Stored data
BEGIN

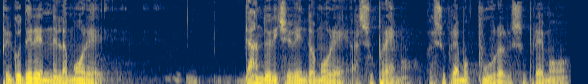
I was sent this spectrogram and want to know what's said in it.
per godere nell'amore, dando e ricevendo amore al Supremo, al supremo puro, al supremo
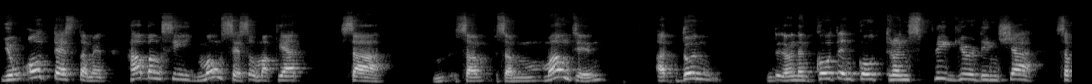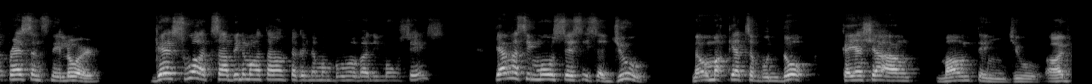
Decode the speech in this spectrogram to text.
Yung Old Testament, habang si Moses umakyat sa sa sa mountain at doon nag-quote and quote transfigure din siya sa presence ni Lord. Guess what? Sabi ng mga tao, tagal namang bumaba ni Moses. Kaya nga si Moses is a Jew na umakyat sa bundok. Kaya siya ang Mountain Dew. Oh, di?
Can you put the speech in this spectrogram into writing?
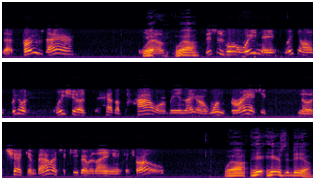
that proves there. You well, know, well, this is what we need. We going we going we should have the power, being they are one branch, you know, a check and balance to keep everything in control. Well, here, here's the deal.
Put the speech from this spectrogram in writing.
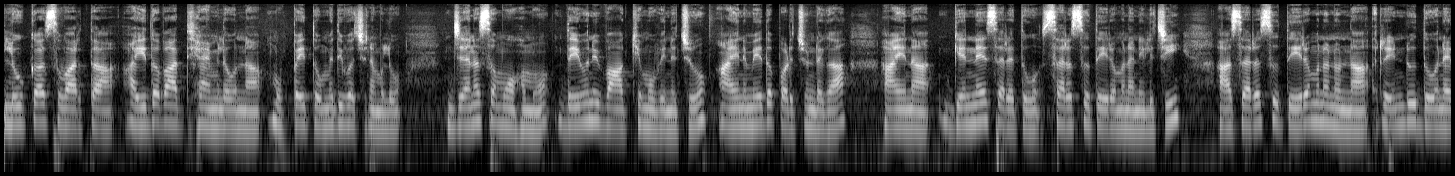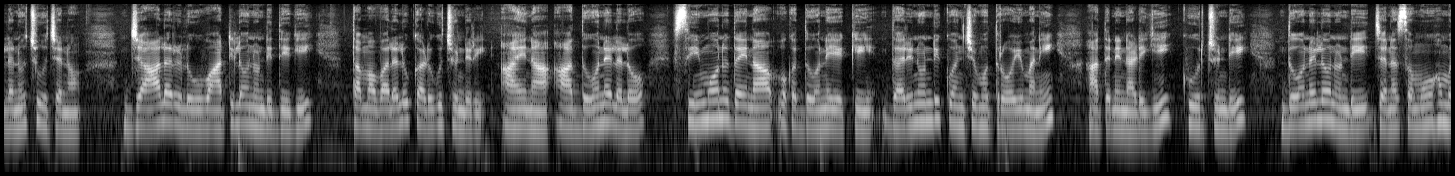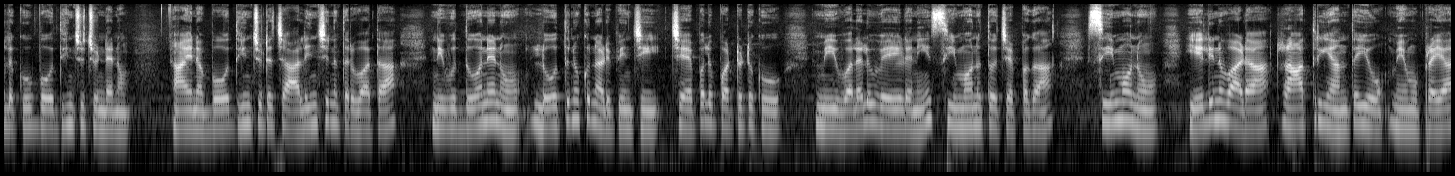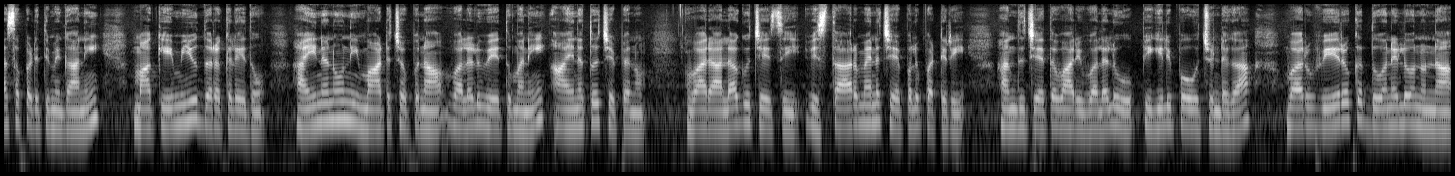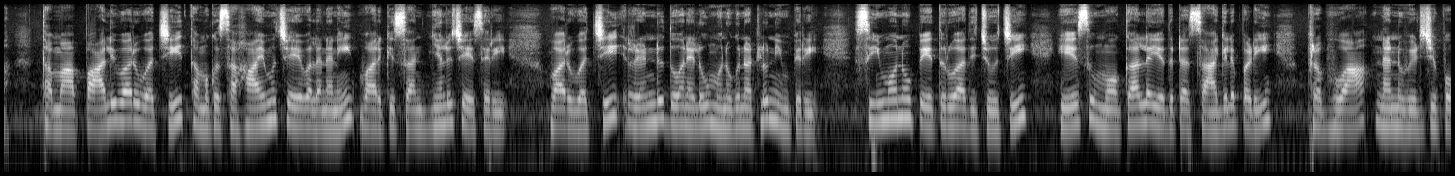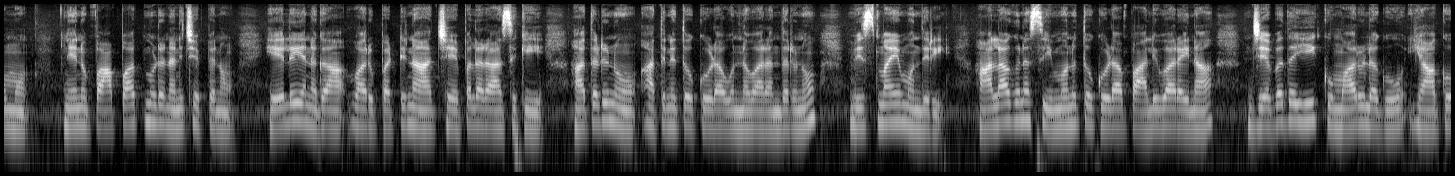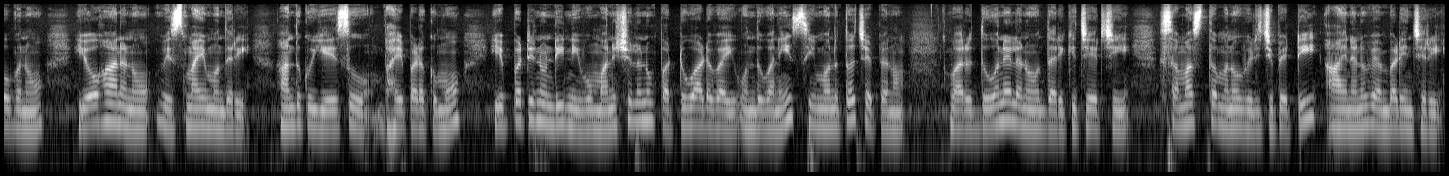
లూకాస్ వార్త ఐదవ అధ్యాయంలో ఉన్న ముప్పై తొమ్మిది వచనములు. జనసమూహము దేవుని వాక్యము వినుచు ఆయన మీద పడుచుండగా ఆయన గెన్నేసరతు సరస్సు తీరమున నిలిచి ఆ సరస్సు తీరముననున్న రెండు దోనెలను చూచెను. జాలరులు వాటిలో నుండి దిగి తమ వలలు కడుగుచుండిరి. ఆయన ఆ దోనెలలో సీమోనుదైన ఒక దోనె ఎక్కి దరి నుండి కొంచెము త్రోయమని అతనిని అడిగి కూర్చుండి దోనెలో నుండి జనసమూహములకు బోధించుచుండెను. ఆయన బోధించుట చాలించిన తరువాత నీవు దోనెను లోతునకు నడిపించి చేపలు పట్టుటకు మీ వలలు వేయడని సీమోనుతో చెప్పగా సీమోను ఏలినవాడ రాత్రి అంతయు మేము ప్రయాసపడితిమి గాని మాకేమీ దొరకలేదు. అయినను నీ మాట చొప్పున వలలు వేతుమని ఆయనతో చెప్పాను. వారు అలాగూ చేసి విస్తారమైన చేపలు పట్టిరి. అందుచేత వారి వలలు పిగిలిపోవుచుండగా వారు వేరొక దోనెలోనున్న తమ పాలివారు వచ్చి తమకు సహాయము చేయవలనని వారికి సంజ్ఞలు చేసిరి. వారు వచ్చి రెండు దోనెలు మునుగునట్లు నింపిరి. సీమోను పేతురు అది చూచి యేసు మోకాళ్ళ ఎదుట సాగిలపడి ప్రభువా నన్ను విడిచిపోము. నేను పాపాత్ముడనని చెప్పెను. ఏలయనగా వారు పట్టిన చేపల రాశికి అతడును అతనితో కూడా ఉన్నవారందరూ విస్మయముందిరి. అలాగున సీమోనుతో కూడా పాలివారైన జబదయి కుమారులగు యాకోబును యోహానను విస్మయముందిరి. అందుకు యేసు భయపడకుము. ఇప్పటి నుండి నీవు మనుషులను పట్టువాడవై ఉందువని సీమోనుతో చెప్పెను. వారు దోనెలను దరికి చేర్చి సమస్తమును విడిచిపెట్టి ఆయనను వెంబడించిరి.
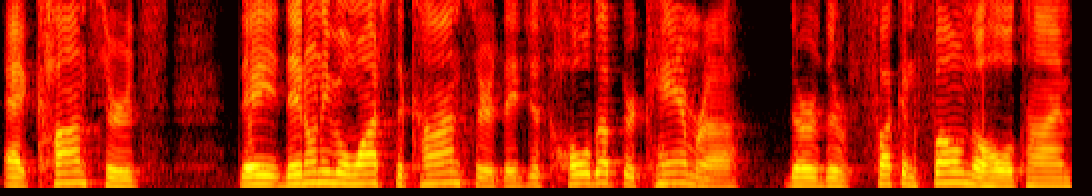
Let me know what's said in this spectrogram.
at concerts they they don't even watch the concert. They just hold up their camera, their their fucking phone the whole time,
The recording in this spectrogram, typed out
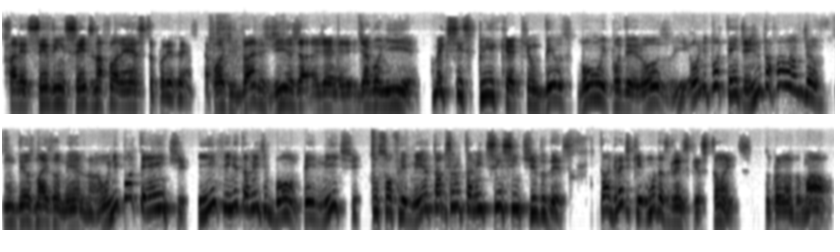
falecendo em incêndios na floresta, por exemplo, após vários dias de, de, de, agonia. Como é que se explica que um Deus bom e poderoso e onipotente, a gente não está falando de um Deus mais ou menos, não, é onipotente e infinitamente bom, permite um sofrimento absolutamente sem sentido desse. Então, a grande, uma das grandes questões do problema do mal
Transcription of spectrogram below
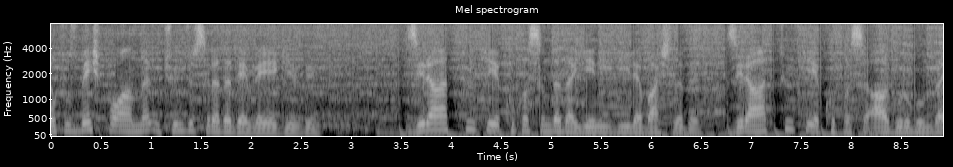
35 puanla 3. sırada devreye girdi. Ziraat Türkiye Kupası'nda da yenilgiyle başladı. Ziraat Türkiye Kupası A grubunda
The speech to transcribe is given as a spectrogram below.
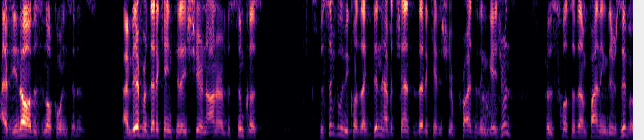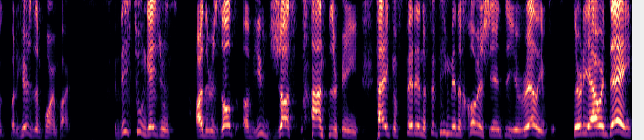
As you know, this is no coincidence. I'm therefore dedicating today's shir in honor of the Simchas, specifically because I didn't have a chance to dedicate a shir prior to the engagements for the schos of them finding their zivug. But here's the important part. If these two engagements are the result of you just pondering how you could fit in a 15 minute chumash into your really 30 hour day.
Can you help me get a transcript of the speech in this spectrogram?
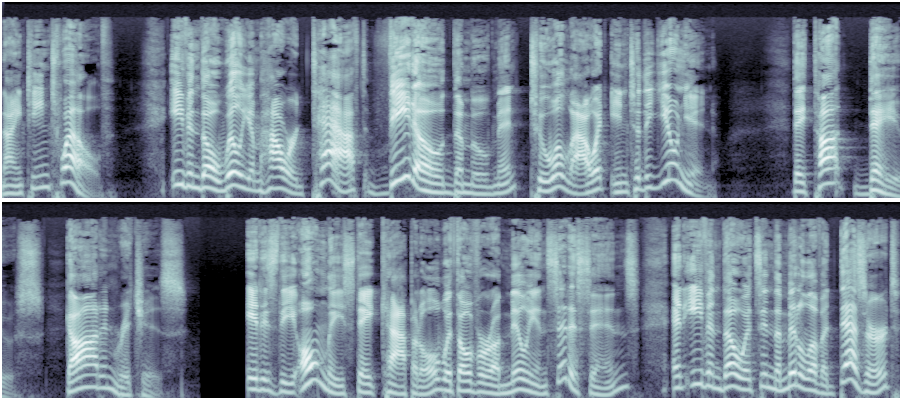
1912, even though William Howard Taft vetoed the movement to allow it into the Union. Ditat Deus, God and riches. It is the only state capital with over a million citizens, and even though it's in the middle of a desert,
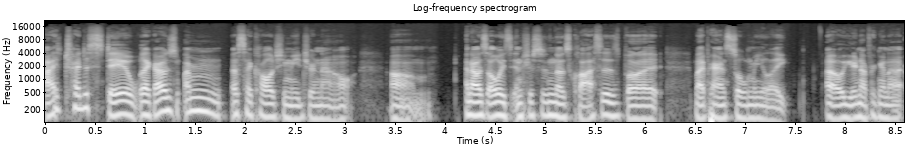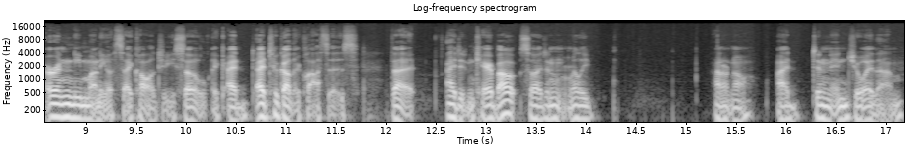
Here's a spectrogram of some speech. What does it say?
I tried to stay like I was I'm a psychology major now, um, and I was always interested in those classes, but my parents told me like, oh, you're never gonna earn any money with psychology, so like I I took other classes that I didn't care about, so I didn't really I don't know. I didn't enjoy them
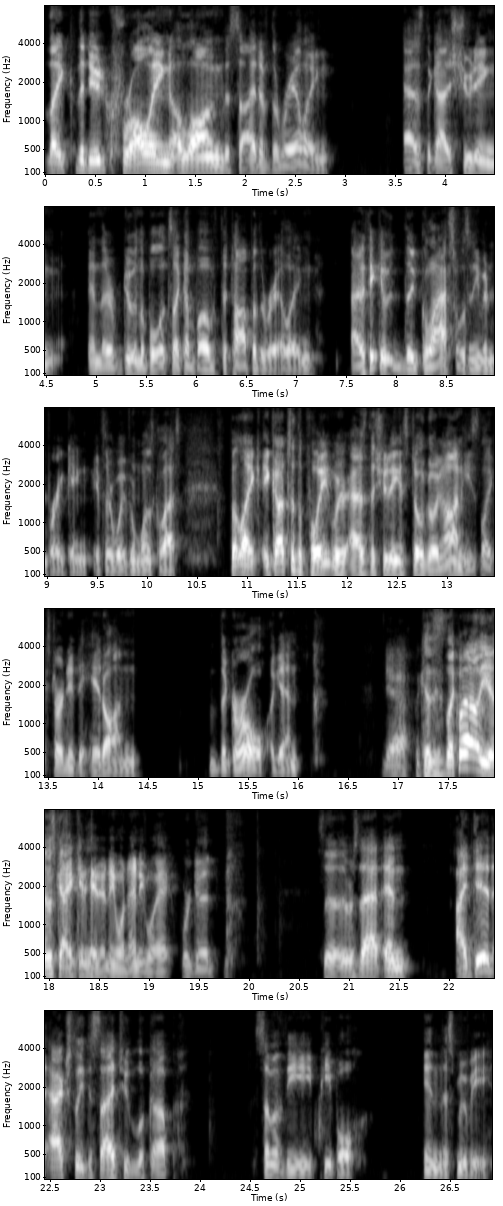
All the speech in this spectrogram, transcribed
like the dude crawling along the side of the railing as the guy's shooting and they're doing the bullets like above the top of the railing. I think it, the glass wasn't even breaking if there even was glass. But like it got to the point where as the shooting is still going on he's like starting to hit on the girl again. Yeah, because he's like well yeah this guy can hit anyone anyway. We're good. So there was that. And i did actually decide to look up some of the people in this movie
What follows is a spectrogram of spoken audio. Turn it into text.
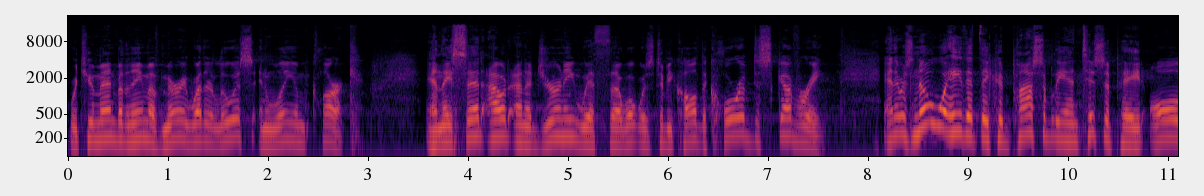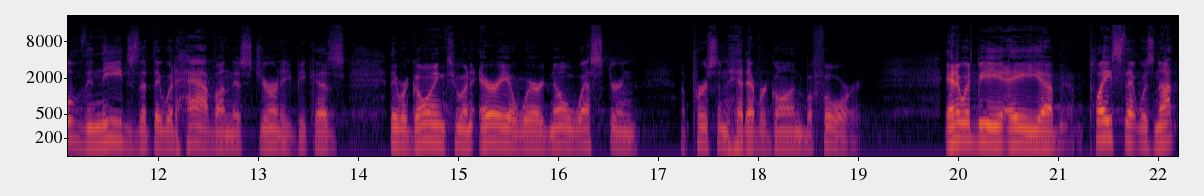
were two men by the name of Meriwether Lewis and William Clark. And they set out on a journey with uh, what was to be called the Corps of Discovery. And there was no way that they could possibly anticipate all the needs that they would have on this journey because they were going to an area where no Western a person had ever gone before. And it would be a uh, place that was not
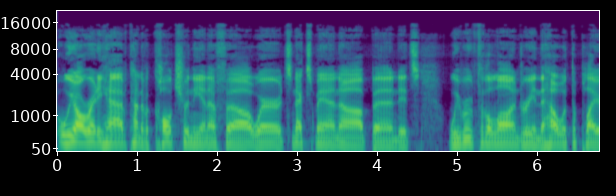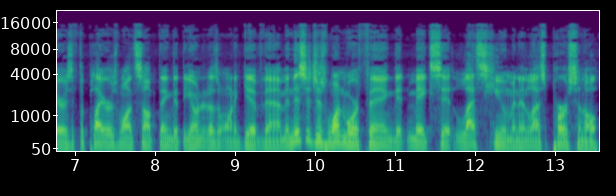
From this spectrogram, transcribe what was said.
we already have kind of a culture in the NFL where it's next man up and it's we root for the laundry and the hell with the players if the players want something that the owner doesn't want to give them. And this is just one more thing that makes it less human and less personal.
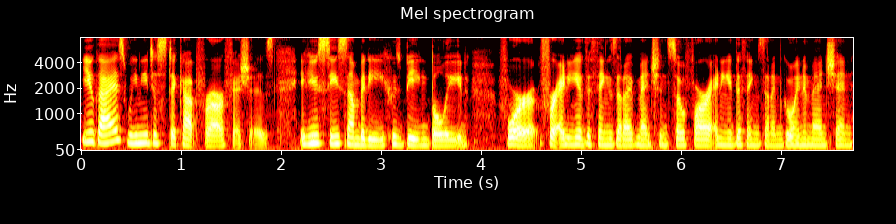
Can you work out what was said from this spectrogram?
you guys, we need to stick up for our fishes. If you see somebody who's being bullied for for any of the things that I've mentioned so far, any of the things that I'm going to mention,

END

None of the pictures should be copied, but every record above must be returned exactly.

### TASK RESULT
I was sent this spectrogram and want to know what's said in it.
per godere nell'amore, dando e ricevendo amore al Supremo, al supremo puro, al supremo
Decode the speech in this spectrogram to text.
Yung Old Testament, habang si Moses umakyat sa sa sa mountain at doon nag-quote and quote transfigure din siya sa presence ni Lord. Guess what? Sabi ng mga tao, tagal namang bumaba ni Moses. Kaya nga si Moses is a Jew na umakyat sa bundok. Kaya siya ang Mountain Dew. Oh, di?
Can you put the speech in this spectrogram into writing?
that proves there. You well, know, well, this is what we need. We going we going we should have the power, being they are one branch, you know, a check and balance to keep everything in control. Well, here, here's the deal.
Put the speech from this spectrogram in writing.
లూకాస్ వార్త ఐదవ అధ్యాయంలో ఉన్న ముప్పై తొమ్మిది వచనములు. జనసమూహము దేవుని వాక్యము వినుచు ఆయన మీద పడుచుండగా ఆయన గెన్నేసరతు సరస్సు తీరమున నిలిచి ఆ సరస్సు తీరముననున్న రెండు దోనెలను చూచెను. జాలరులు వాటిలో నుండి దిగి తమ వలలు కడుగుచుండిరి. ఆయన ఆ దోనెలలో సీమోనుదైన ఒక దోనె ఎక్కి దరి నుండి కొంచెము త్రోయమని అతనిని అడిగి కూర్చుండి దోనెలో నుండి జనసమూహములకు బోధించుచుండెను. ఆయన బోధించుట చాలించిన తరువాత నీవు దోనెను లోతునకు నడిపించి చేపలు పట్టుటకు మీ వలలు వేయడని సీమోనుతో చెప్పగా సీమోను ఏలినవాడ రాత్రి అంతయు మేము ప్రయాసపడితిమి గాని మాకేమీ దొరకలేదు. అయినను నీ మాట చొప్పున వలలు వేతుమని ఆయనతో చెప్పాను. వారు అలాగూ చేసి విస్తారమైన చేపలు పట్టిరి. అందుచేత వారి వలలు పిగిలిపోవుచుండగా వారు వేరొక దోనెలోనున్న తమ పాలివారు వచ్చి తమకు సహాయము చేయవలనని వారికి సంజ్ఞలు చేసిరి. వారు వచ్చి రెండు దోనెలు మునుగునట్లు నింపిరి. సీమోను పేతురు అది చూచి యేసు మోకాళ్ళ ఎదుట సాగిలపడి ప్రభువా నన్ను విడిచిపోము. నేను పాపాత్ముడనని చెప్పెను. ఏలయనగా వారు పట్టిన చేపల రాశికి అతడును అతనితో కూడా ఉన్నవారందరూ విస్మయముందిరి. అలాగున సీమోనుతో కూడా పాలివారైన జబదయి కుమారులగు యాకోబును యోహానను విస్మయముందిరి. అందుకు యేసు భయపడకుము. ఇప్పటి నుండి నీవు మనుషులను పట్టువాడవై ఉందువని సీమోనుతో చెప్పెను. వారు దోనెలను దరికి చేర్చి సమస్తమును విడిచిపెట్టి ఆయనను వెంబడించిరి.
Let me know what's said in this spectrogram.
at concerts they they don't even watch the concert. They just hold up their camera, their their fucking phone the whole time,
The recording in this spectrogram, typed out
falecendo em incêndios na floresta, por exemplo, após vários dias de, de, de, agonia. Como é que se explica que um Deus bom e poderoso e onipotente, a gente não está falando de um Deus mais ou menos, não, é onipotente e infinitamente bom, permite um sofrimento absolutamente sem sentido desse. Então, a grande, uma das grandes questões do problema do mal
Transcription of spectrogram below
35 puanla 3. sırada devreye girdi. Ziraat Türkiye Kupası'nda da yenilgiyle başladı. Ziraat Türkiye Kupası A grubunda
The speech to transcribe is given as a spectrogram below.
As you know, this is no coincidence. I'm therefore dedicating today's shir in honor of the Simchas, specifically because I didn't have a chance to dedicate a shir prior to the engagements for the schos of them finding their zivug. But here's the important part. If these two engagements are the result of you just pondering how you could fit in a 15 minute chumash into your really 30 hour day.
Can you help me get a transcript of the speech in this spectrogram?
1912, even though William Howard Taft vetoed the movement to allow it into the Union. Ditat Deus, God and riches. It is the only state capital with over a million citizens, and even though it's in the middle of a desert,
Here's a spectrogram of some speech. What does it say?
I tried to stay like I was I'm a psychology major now, um, and I was always interested in those classes, but my parents told me like, oh, you're never gonna earn any money with psychology, so like I I took other classes that I didn't care about, so I didn't really I don't know. I didn't enjoy them
All the speech in this spectrogram, transcribed
like the dude crawling along the side of the railing as the guy's shooting and they're doing the bullets like above the top of the railing. I think it, the glass wasn't even breaking if there even was glass. But like it got to the point where as the shooting is still going on he's like starting to hit on the girl again. Yeah, because he's like well yeah this guy can hit anyone anyway. We're good. So there was that. And i did actually decide to look up some of the people in this movie
What follows is a spectrogram of spoken audio. Turn it into text.
were two men by the name of Meriwether Lewis and William Clark. And they set out on a journey with uh, what was to be called the Corps of Discovery. And there was no way that they could possibly anticipate all the needs that they would have on this journey because they were going to an area where no Western a person had ever gone before. And it would be a uh, place that was not
From this spectrogram, transcribe what was said.
we already have kind of a culture in the NFL where it's next man up and it's we root for the laundry and the hell with the players if the players want something that the owner doesn't want to give them. And this is just one more thing that makes it less human and less personal.
Can you work out what was said from this spectrogram?
you guys, we need to stick up for our fishes. If you see somebody who's being bullied for for any of the things that I've mentioned so far, any of the things that I'm going to mention,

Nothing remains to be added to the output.